ACTIVITY>
Copy task, pictures excluded: set down exactly the lines from the one containing "Return the text" to the end of the data below.

Excerpts from a dataset

◇ ◇ ◇ ◇

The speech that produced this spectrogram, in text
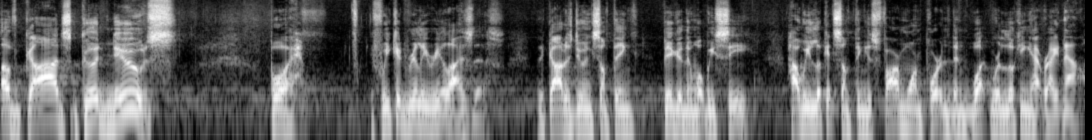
of God's good news. Boy, if we could really realize this, that God is doing something bigger than what we see, how we look at something is far more important than what we're looking at right now.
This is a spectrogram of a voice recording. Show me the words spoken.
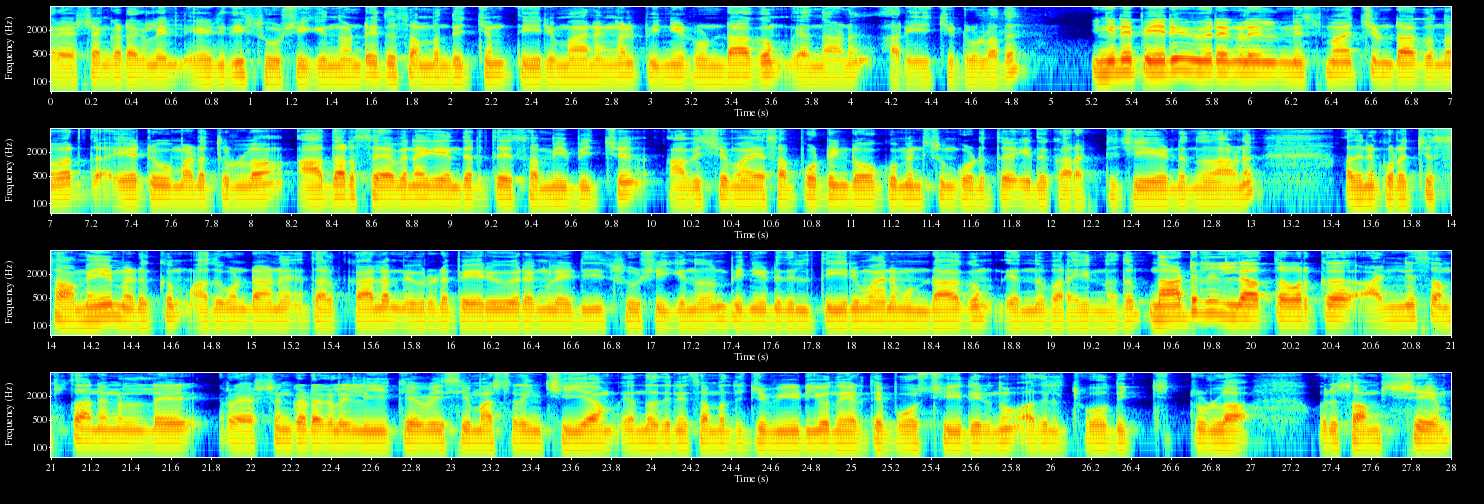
റേഷൻ കടകളിൽ എഴുതി സൂക്ഷിക്കുന്നുണ്ട്. ഇത് സംബന്ധിച്ചും തീരുമാനങ്ങൾ പിന്നീടുണ്ടാകും എന്നാണ് അറിയിച്ചിട്ടുള്ളത്. ഇങ്ങനെ പേര് വിവരങ്ങളിൽ മിസ്മാച്ച് ഉണ്ടാകുന്നവർ ഏറ്റവും അടുത്തുള്ള ആധാർ സേവന കേന്ദ്രത്തെ സമീപിച്ച് ആവശ്യമായ സപ്പോർട്ടിംഗ് ഡോക്യുമെൻസും കൊടുത്ത് ഇത് കറക്റ്റ് ചെയ്യേണ്ടുന്നതാണ്. അതിന് കുറച്ച് സമയമെടുക്കും. അതുകൊണ്ടാണ് തൽക്കാലം ഇവരുടെ പേര് വിവരങ്ങൾ എഴുതി സൂക്ഷിക്കുന്നതും പിന്നീട് ഇതിൽ തീരുമാനമുണ്ടാകും എന്ന് പറയുന്നതും. നാട്ടിലില്ലാത്തവർക്ക് അന്യ സംസ്ഥാനങ്ങളിലെ റേഷൻ കടകളിൽ ഈ കെ വൈ സി മസ്റ്ററിംഗ് ചെയ്യാം എന്നതിനെ സംബന്ധിച്ച് വീഡിയോ നേരത്തെ പോസ്റ്റ് ചെയ്തിരുന്നു. അതിൽ ചോദിച്ചിട്ടുള്ള ഒരു സംശയം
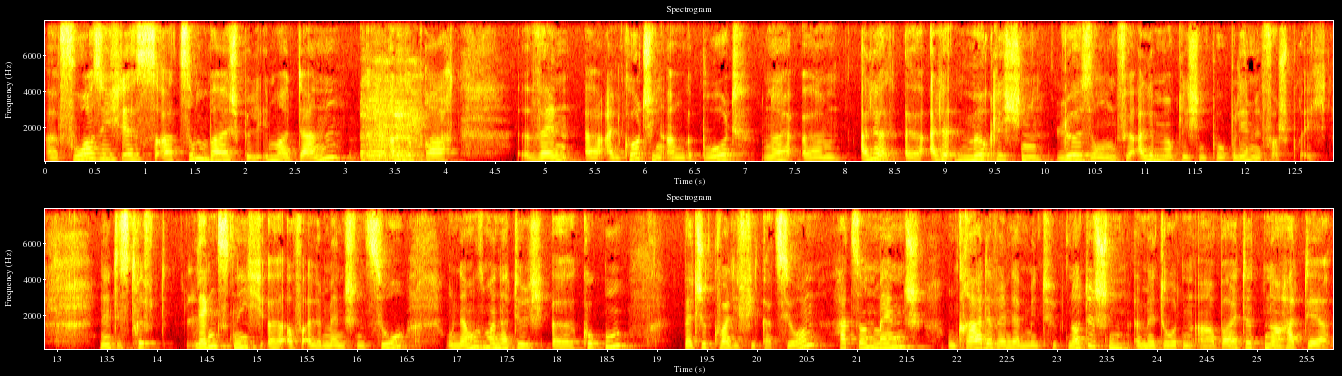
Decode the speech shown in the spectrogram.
Äh, Vorsicht ist äh, zum Beispiel immer dann äh, angebracht, wenn äh, ein Coaching-Angebot ne, ähm, alle, äh, alle möglichen Lösungen für alle möglichen Probleme verspricht. Ne, das trifft längst nicht äh, auf alle Menschen zu. Und da muss man natürlich gucken, welche Qualifikation hat so ein Mensch und gerade wenn er mit hypnotischen äh, Methoden arbeitet, na, hat der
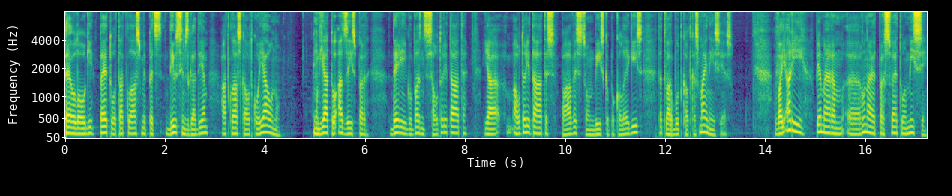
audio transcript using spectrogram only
teologi pētot atklāsmi pēc 200 gadiem atklās kaut ko jaunu. Un ja to atzīs par derīgu baznīcas autoritāte, ja autoritātes, pāvests un bīskapa kolēģijas, tad varbūt kaut kas mainīsies. Vai arī, piemēram, eh, runājot par svēto misi,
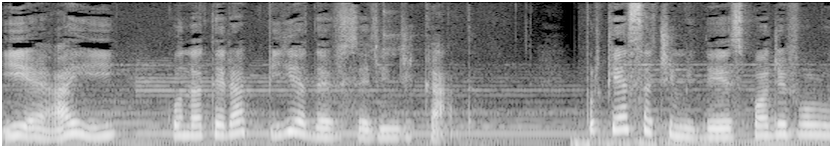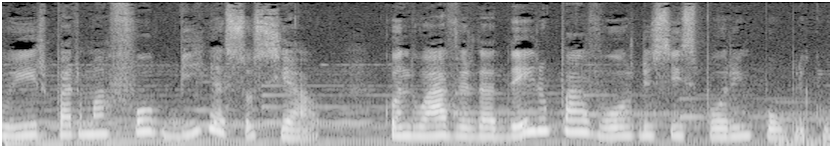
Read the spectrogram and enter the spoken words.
E é aí quando a terapia deve ser indicada. Porque essa timidez pode evoluir para uma fobia social, quando há verdadeiro pavor de se expor em público,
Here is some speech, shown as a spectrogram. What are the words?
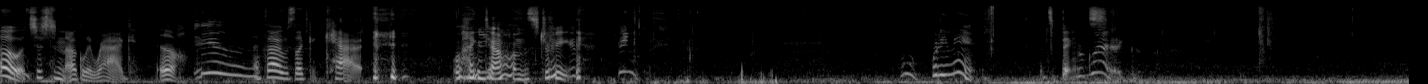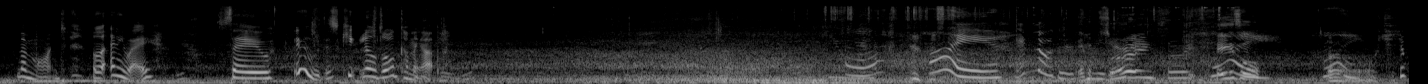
Oh, it's just an ugly rag. Ugh. Ew. I thought it was like a cat lying down on the street. What do you mean? It's Binks. Greg. Never mind. Well, anyway, so ooh, there's a cute little dog coming up. Hi. Hello there. Oh, sorry, sorry. Hazel. Hi. Oh, she said,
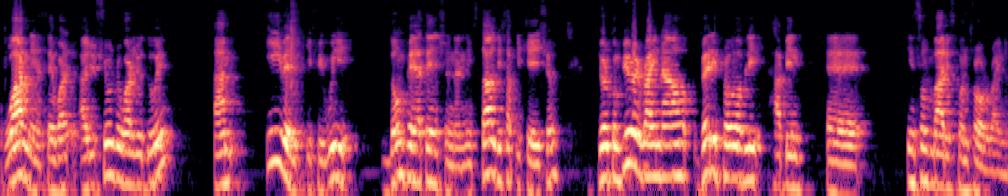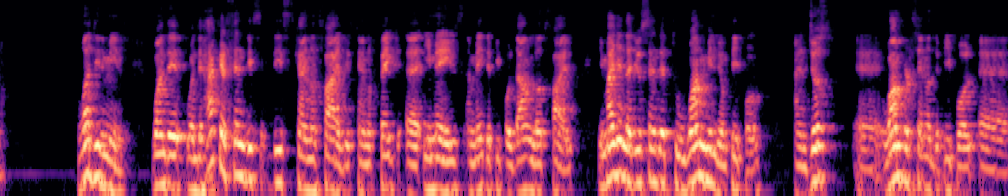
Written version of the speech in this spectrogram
warning and say, what are you sure what you're doing? And even if we don't pay attention and install this application, your computer right now very probably have been uh, in somebody's control right now. What it means? when the when the hacker send this this kind of file, this kind of fake uh, emails, and make the people download file, imagine that you send it to one million people, and just uh, one uh, of the people uh,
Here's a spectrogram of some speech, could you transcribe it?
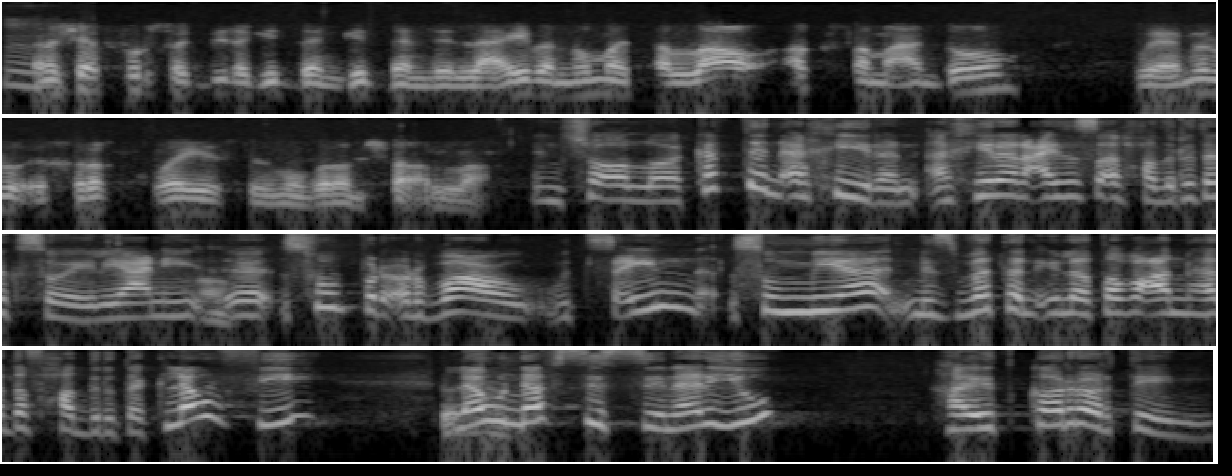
مم. أنا شايف فرصة كبيرة جدا جدا للعيبة إن هم يطلعوا أقصى ما عندهم ويعملوا إخراج كويس للمباراة إن شاء الله إن شاء الله كابتن أخيرا أخيرا عايز أسأل حضرتك سؤال يعني آه. آه، سوبر 94 سمي نسبه إلى طبعا هدف حضرتك لو في لو. نفس السيناريو هيتكرر تاني.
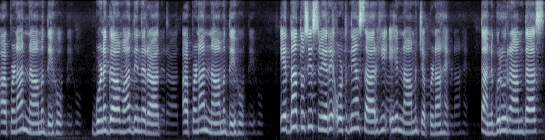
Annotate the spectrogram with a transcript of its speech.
ਆਪਣਾ ਨਾਮ ਦੇਹੋ। ਗੁਣ ਗਾਵਾਂ ਦਿਨ ਰਾਤ, ਆਪਣਾ ਨਾਮ ਦੇਹੋ। ਇਦਾਂ ਤੁਸੀਂ ਸਵੇਰੇ ਉੱਠਦਿਆਂ ਸਾਰ ਹੀ ਇਹ ਨਾਮ ਜਪਣਾ ਹੈ। ਧੰਨ ਗੁਰੂ ਰਾਮਦਾਸ,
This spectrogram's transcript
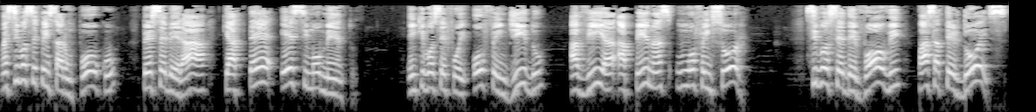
Mas se você pensar um pouco, perceberá que até esse momento em que você foi ofendido, havia apenas um ofensor. Se você devolve, passa a ter dois,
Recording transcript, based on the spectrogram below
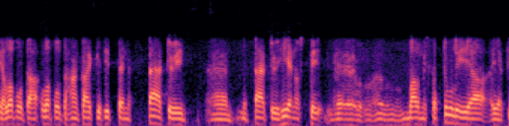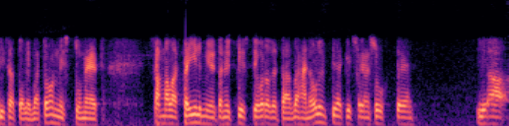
ja lopulta, lopultahan kaikki sitten päätyi, äh, päätyi hienosti, äh, valmista tuli ja, ja kisat olivat onnistuneet. Samanlaista ilmiötä nyt tietysti odotetaan vähän olympiakisojen suhteen. Ja,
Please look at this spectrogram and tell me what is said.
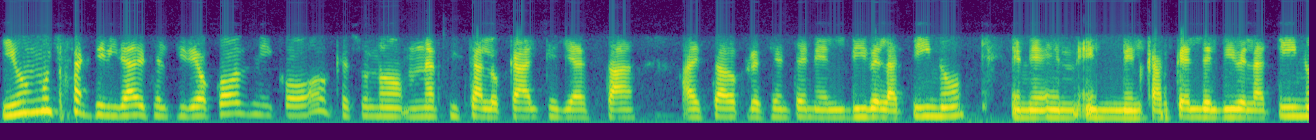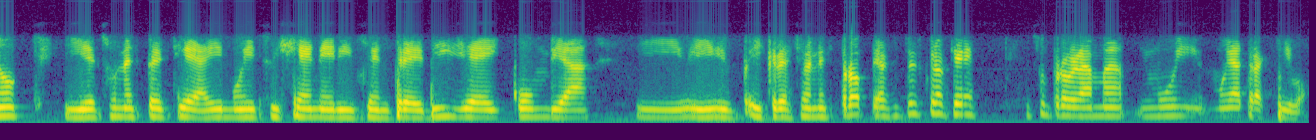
Y muchas actividades, el Video Cósmico, que es uno, un artista local que ya está ha estado presente en el Vive Latino, en, en, el cartel del Vive Latino, y es una especie ahí muy sui generis entre DJ, cumbia y, y creaciones propias. Entonces creo que es un programa muy, muy atractivo.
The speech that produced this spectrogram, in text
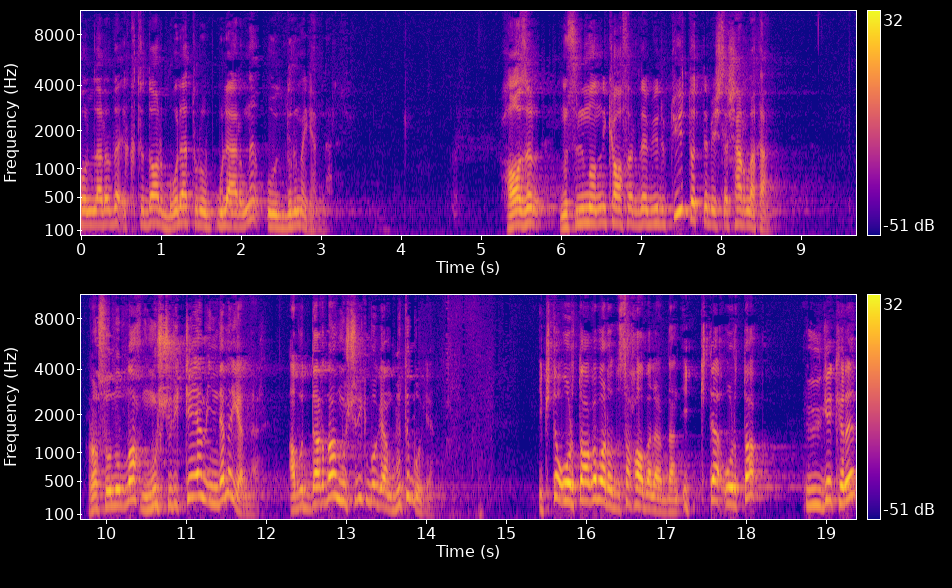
qo'llarida iqtidor bo'la turib ularni o'ldirmaganlar. Hozir musulmonni kofir deb yuribdiyu to'rtta beshta sharlatan. Rasululloh mushrikka ham indamaganlar. Abu dardo mushrik bo'lgan buti bo'lgan. Ikkita o'rtog'i bor edi sahobalardan. Ikkita o'rtoq uyga kirib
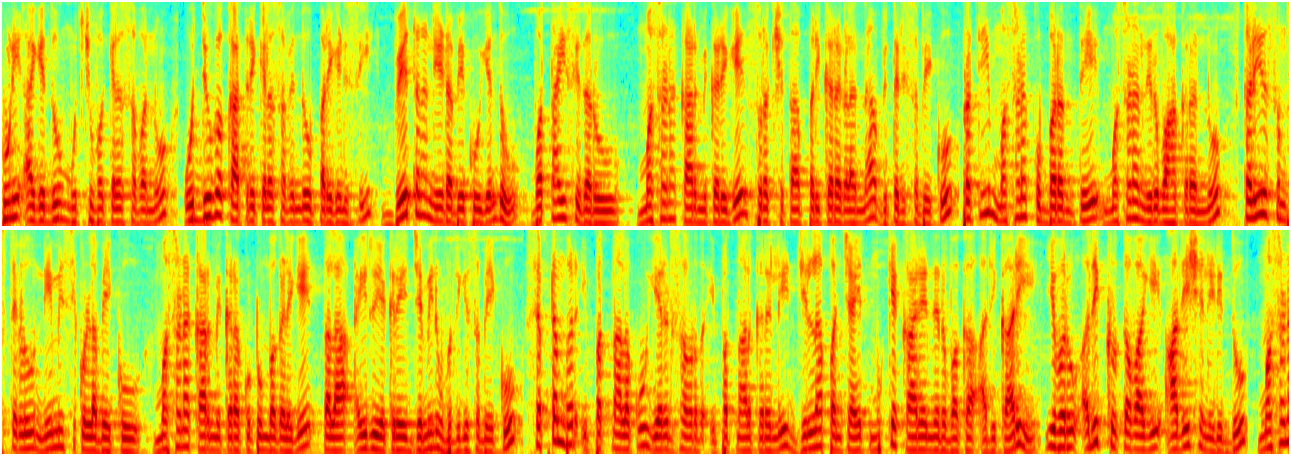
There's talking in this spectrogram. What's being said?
ಕುಣಿ ಅಗೆದು ಮುಚ್ಚುವ ಕೆಲಸವನ್ನು ಉದ್ಯೋಗ ಖಾತ್ರಿ ಕೆಲಸವೆಂದು ಪರಿಗಣಿಸಿ ವೇತನ ನೀಡಬೇಕು ಎಂದು ಒತ್ತಾಯಿಸಿದರು. ಮಸಣ ಕಾರ್ಮಿಕರಿಗೆ ಸುರಕ್ಷಿತ ಪರಿಕರಗಳನ್ನು ವಿತರಿಸಬೇಕು. ಪ್ರತಿ ಮಸಣ ಕೊಬ್ಬರಂತೆ ಮಸಣ ನಿರ್ವಾಹಕರನ್ನು ಸ್ಥಳೀಯ ಸಂಸ್ಥೆಗಳು ನೇಮಿಸಿಕೊಳ್ಳಬೇಕು. ಮಸಣ ಕಾರ್ಮಿಕರ ಕುಟುಂಬಗಳಿಗೆ ತಲಾ ಐದು ಎಕರೆ ಜಮೀನು ಒದಗಿಸಬೇಕು. ಸೆಪ್ಟೆಂಬರ್ ಇಪ್ಪತ್ನಾಲ್ಕು, ಎರಡ್ ಸಾವಿರದ ಇಪ್ಪತ್ನಾಲ್ಕರಲ್ಲಿ ಜಿಲ್ಲಾ ಪಂಚಾಯತ್ ಮುಖ್ಯ ಕಾರ್ಯನಿರ್ವಾಹಕ ಅಧಿಕಾರಿ ಇವರು ಅಧಿಕೃತವಾಗಿ ಆದೇಶ ನೀಡಿದ್ದು, ಮಸಣ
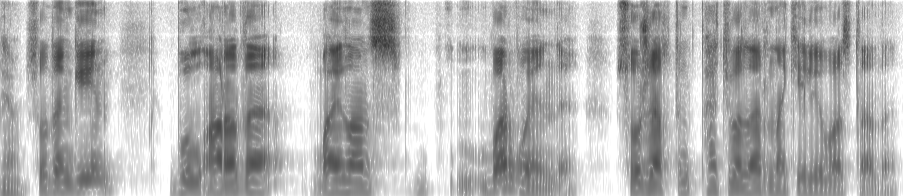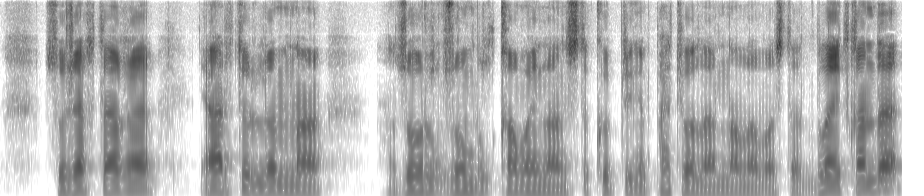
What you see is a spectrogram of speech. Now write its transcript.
Иә. содан кейін бұл арада байланыс бар ғой енді. Сол жақтың пәтуаларына келе бастады. Сол жақтағы әртүрлі мына зорлық зомбылыққа байланысты көптеген пәтуаларын ала бастады. Былай айтқанда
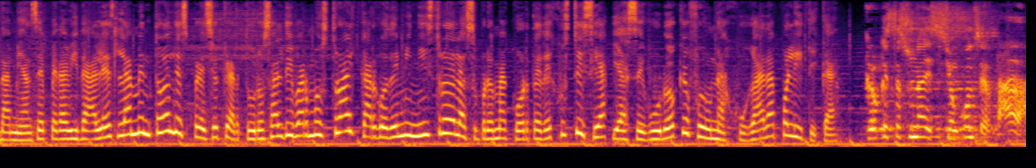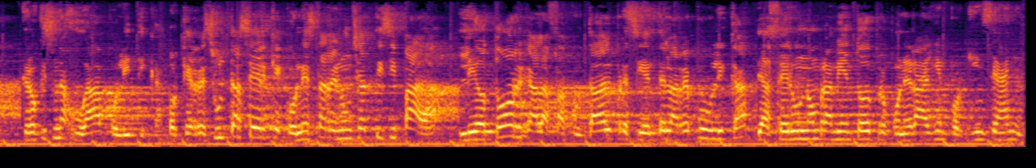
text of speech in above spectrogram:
Damián Cepeda Vidales lamentó el desprecio que Arturo Saldívar mostró al cargo de ministro de la Suprema Corte de Justicia y aseguró que fue una jugada política. Creo que esta es una decisión concertada, creo que es una jugada política, porque resulta ser que con esta renuncia anticipada le otorga la facultad al presidente de la República de hacer un nombramiento de proponer a alguien por 15 años,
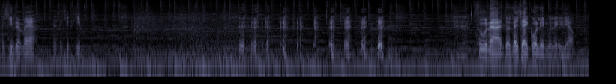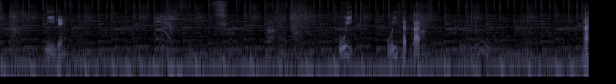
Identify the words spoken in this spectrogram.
จะคลิปได้ไหมอะเนี่ยจะคลิปคลิปสู้นานจนได้ใช้โกเลมกันเลยทีเดียว นี่เนี่ย อุ้ย อุ้ยสตันอะ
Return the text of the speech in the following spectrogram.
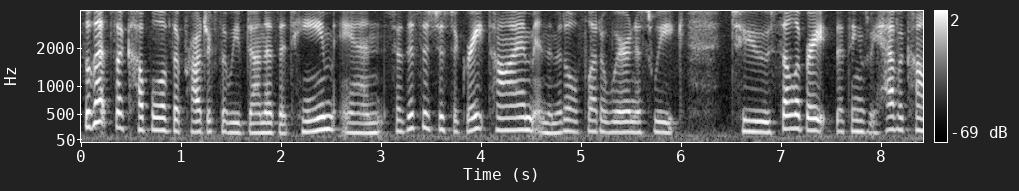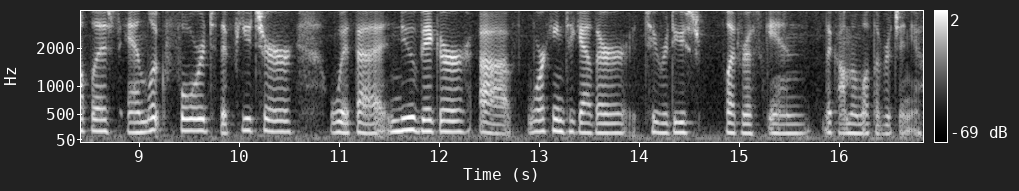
So that's a couple of the projects that we've done as a team, and so this is just a great time in the middle of Flood Awareness Week to celebrate the things we have accomplished and look forward to the future with a new vigor, uh, working together to reduce flood risk in the Commonwealth of Virginia.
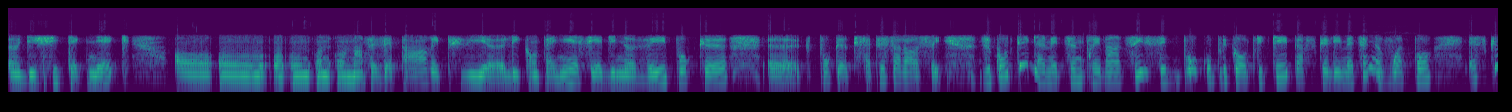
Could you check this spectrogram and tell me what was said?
un défi technique, on, on, on, on en faisait part et puis euh, les compagnies essayaient d'innover pour que euh, pour que ça puisse avancer. Du côté de la médecine préventive, c'est beaucoup plus compliqué parce que les médecins ne voient pas. Est-ce que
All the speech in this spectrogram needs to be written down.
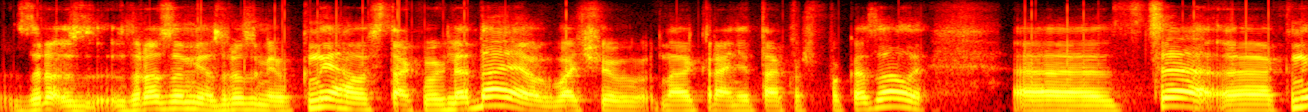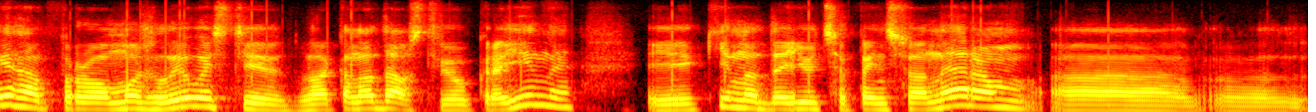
зрозумів, зрозумів. Книга ось так виглядає. Бачу, на екрані також показали. Е, Це е, книга про можливості в законодавстві України, які надаються пенсіонерам. Е,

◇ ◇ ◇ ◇

ANSWER FOR THE TASK>
Return the text of the speech in the following spectrogram.
So that's a couple of the projects that we've done as a team, and so this is just a great time in the middle of Flood Awareness Week to celebrate the things we have accomplished and look forward to the future with a new vigor, uh, working together to reduce flood risk in the Commonwealth of Virginia.
Could you check this spectrogram and tell me what was said?
un défi technique, on, on, on, on en faisait part et puis euh, les compagnies essayaient d'innover pour que euh, pour que ça puisse avancer. Du côté de la médecine préventive, c'est beaucoup plus compliqué parce que les médecins ne voient pas. Est-ce que
All the speech in this spectrogram needs to be written down.
зрозумів, зрозумів. Книга ось так виглядає. Бачу, на екрані також показали. Е, Це е, книга про можливості в законодавстві України, які надаються пенсіонерам. Е,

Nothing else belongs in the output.